Good governance in the hands of the judiciary: lessons from the European example29 March 2011
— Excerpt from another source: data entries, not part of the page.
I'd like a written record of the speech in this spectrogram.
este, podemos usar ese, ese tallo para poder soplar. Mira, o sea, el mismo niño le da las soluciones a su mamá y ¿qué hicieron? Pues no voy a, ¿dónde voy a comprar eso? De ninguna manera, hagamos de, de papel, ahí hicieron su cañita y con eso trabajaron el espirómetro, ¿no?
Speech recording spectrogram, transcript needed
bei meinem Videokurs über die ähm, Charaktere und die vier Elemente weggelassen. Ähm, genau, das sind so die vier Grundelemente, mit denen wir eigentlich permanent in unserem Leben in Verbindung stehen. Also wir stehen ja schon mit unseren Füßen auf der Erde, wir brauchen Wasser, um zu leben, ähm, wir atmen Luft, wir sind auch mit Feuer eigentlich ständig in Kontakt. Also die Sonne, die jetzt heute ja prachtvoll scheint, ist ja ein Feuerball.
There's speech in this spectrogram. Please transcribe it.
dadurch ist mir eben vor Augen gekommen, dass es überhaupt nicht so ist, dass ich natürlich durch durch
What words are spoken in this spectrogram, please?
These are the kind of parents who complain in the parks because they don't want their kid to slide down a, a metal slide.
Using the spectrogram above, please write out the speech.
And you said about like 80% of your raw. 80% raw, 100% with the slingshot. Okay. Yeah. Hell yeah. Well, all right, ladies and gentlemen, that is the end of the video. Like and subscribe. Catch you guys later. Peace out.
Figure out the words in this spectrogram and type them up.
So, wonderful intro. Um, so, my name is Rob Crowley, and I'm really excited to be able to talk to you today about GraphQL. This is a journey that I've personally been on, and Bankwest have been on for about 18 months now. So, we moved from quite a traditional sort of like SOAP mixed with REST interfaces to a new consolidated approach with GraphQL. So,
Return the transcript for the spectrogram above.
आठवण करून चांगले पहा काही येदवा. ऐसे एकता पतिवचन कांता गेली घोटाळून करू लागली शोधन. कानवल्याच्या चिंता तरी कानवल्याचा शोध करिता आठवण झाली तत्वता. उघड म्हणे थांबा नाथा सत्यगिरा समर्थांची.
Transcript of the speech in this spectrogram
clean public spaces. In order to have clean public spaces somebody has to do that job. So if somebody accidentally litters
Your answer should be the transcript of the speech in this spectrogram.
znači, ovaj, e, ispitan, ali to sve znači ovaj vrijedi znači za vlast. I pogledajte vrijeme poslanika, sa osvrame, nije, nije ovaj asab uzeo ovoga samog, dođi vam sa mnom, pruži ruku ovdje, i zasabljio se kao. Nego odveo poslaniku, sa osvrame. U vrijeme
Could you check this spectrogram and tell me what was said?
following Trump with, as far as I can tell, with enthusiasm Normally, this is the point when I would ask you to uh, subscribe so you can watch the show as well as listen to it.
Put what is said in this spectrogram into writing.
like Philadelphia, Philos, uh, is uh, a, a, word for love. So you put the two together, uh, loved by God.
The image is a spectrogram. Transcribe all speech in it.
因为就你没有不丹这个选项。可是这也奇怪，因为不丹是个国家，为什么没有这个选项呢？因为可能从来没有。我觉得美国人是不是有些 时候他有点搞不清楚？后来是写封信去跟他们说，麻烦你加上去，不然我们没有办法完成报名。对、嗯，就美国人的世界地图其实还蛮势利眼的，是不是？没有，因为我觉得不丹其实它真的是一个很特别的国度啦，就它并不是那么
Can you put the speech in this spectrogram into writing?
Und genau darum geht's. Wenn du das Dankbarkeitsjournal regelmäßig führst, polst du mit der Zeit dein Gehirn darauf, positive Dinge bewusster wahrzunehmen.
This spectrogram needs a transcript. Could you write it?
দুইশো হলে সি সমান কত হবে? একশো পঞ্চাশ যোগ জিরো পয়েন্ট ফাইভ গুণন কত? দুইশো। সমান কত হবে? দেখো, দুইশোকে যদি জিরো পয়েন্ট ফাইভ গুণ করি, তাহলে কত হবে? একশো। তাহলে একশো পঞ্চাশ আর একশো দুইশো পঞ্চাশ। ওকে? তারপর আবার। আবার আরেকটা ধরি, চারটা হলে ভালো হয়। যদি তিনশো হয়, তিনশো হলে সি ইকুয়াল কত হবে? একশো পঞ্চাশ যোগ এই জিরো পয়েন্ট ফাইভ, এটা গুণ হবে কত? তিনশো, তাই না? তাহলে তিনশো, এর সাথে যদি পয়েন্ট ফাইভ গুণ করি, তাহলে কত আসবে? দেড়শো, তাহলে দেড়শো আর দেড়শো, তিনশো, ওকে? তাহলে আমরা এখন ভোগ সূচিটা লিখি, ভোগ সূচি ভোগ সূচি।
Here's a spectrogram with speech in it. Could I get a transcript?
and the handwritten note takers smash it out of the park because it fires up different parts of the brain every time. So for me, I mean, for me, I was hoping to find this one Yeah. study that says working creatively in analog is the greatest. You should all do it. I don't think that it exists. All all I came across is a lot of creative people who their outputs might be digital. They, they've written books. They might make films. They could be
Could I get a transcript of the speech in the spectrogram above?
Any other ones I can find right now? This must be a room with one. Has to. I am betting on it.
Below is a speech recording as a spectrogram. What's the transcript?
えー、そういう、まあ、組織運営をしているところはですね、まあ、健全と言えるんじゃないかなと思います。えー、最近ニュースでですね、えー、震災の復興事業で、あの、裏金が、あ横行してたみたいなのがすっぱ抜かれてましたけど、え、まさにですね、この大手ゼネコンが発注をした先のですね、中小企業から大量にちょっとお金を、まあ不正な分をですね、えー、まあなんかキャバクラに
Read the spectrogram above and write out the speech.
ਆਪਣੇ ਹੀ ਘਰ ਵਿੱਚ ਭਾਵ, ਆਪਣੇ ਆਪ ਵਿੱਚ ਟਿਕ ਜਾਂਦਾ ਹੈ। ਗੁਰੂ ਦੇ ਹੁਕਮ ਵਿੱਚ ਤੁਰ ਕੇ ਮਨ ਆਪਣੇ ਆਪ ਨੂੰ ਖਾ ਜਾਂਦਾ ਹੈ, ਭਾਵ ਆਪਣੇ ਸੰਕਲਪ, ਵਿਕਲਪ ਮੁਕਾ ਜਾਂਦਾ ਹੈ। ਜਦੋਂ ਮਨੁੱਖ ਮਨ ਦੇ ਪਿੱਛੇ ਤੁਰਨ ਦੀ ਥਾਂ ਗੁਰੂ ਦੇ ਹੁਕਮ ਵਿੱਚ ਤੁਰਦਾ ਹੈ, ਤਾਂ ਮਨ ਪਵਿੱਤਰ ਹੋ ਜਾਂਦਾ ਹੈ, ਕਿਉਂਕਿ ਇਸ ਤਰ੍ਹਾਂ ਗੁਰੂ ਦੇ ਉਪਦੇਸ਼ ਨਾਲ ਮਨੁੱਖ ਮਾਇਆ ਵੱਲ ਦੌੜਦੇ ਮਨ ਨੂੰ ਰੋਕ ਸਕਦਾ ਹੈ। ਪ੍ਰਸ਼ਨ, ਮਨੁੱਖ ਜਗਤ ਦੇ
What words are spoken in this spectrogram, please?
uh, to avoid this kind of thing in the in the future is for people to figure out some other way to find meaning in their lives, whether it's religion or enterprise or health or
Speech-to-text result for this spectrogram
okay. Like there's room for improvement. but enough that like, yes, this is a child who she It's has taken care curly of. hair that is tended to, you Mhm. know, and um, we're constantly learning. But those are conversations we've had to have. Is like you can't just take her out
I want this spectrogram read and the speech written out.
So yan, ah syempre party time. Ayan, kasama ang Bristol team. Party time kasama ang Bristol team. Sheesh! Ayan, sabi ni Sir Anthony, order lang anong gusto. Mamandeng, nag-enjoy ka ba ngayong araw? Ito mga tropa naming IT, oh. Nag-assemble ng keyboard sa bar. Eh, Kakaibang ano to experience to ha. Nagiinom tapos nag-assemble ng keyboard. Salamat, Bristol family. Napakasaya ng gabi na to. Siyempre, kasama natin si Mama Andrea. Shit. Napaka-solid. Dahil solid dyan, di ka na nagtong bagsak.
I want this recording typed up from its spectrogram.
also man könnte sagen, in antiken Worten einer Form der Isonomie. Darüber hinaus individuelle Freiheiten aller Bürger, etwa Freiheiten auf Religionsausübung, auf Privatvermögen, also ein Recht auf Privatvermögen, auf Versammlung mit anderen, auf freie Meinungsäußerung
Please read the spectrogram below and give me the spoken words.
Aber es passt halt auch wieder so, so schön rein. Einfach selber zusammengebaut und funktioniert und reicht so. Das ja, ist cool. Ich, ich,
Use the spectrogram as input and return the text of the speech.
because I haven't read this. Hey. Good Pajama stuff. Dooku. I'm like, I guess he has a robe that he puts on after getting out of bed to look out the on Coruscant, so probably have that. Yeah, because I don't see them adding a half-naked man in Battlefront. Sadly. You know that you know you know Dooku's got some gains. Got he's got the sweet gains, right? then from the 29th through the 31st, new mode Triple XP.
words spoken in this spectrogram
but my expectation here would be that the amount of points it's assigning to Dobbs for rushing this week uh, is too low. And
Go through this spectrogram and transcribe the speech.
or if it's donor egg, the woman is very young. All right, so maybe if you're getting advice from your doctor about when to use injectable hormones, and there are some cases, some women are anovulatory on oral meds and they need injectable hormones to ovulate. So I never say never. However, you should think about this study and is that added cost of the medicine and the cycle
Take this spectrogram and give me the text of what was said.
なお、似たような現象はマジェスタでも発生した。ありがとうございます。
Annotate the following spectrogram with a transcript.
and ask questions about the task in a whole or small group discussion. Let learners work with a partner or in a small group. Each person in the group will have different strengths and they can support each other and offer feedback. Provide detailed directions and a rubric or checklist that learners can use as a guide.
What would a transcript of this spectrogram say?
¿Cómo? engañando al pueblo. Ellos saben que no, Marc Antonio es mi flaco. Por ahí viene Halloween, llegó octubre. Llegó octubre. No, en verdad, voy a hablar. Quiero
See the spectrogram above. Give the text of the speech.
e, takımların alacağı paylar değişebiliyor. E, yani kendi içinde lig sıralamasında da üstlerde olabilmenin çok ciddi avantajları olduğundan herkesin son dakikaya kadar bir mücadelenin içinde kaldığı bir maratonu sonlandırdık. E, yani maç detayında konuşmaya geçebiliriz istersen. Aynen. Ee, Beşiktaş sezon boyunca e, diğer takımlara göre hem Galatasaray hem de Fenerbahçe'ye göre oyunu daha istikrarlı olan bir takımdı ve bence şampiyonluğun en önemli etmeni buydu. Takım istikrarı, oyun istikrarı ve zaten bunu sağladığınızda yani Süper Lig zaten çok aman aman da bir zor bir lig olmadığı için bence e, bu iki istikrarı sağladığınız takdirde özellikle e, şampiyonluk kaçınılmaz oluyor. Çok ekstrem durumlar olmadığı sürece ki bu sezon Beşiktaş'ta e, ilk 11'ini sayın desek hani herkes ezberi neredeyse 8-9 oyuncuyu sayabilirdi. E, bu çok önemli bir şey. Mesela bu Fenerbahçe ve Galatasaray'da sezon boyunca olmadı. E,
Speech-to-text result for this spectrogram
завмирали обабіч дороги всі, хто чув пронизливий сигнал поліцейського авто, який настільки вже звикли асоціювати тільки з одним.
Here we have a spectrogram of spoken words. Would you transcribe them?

This note is based on the author’s guest presentation delivered at the Konrad- Adenauer Foundation/North-West University (Faculty of Law) Colloquium on 21 August 2009. Justice von Danwitz was invited to set the scene for further academic discourse on the broad topic of Good Governance and Sustainable Development. This contribution hence draws on the author’s personal views and experience in the European context, and it is shown that the quest for good governance is universal and not specific to our times and that in fact, “(t)he true administration of justice is the firmest pillar of good government”. The contribution considers what Europe has been able to realize in this field over the past 10 years by means of a description of the legal concepts and practical consequences of the quest for good governance in the European Union and some comments on the role of the judiciary in this process. The contribution serves to show that good government is a notion of which the meaning transcends geographical and jurisdictional borders and that it is possible for different countries and regions to exchange lessons and learning experiences in relation to good government in operation as well as the role of good government towards the achievement of sustainable development.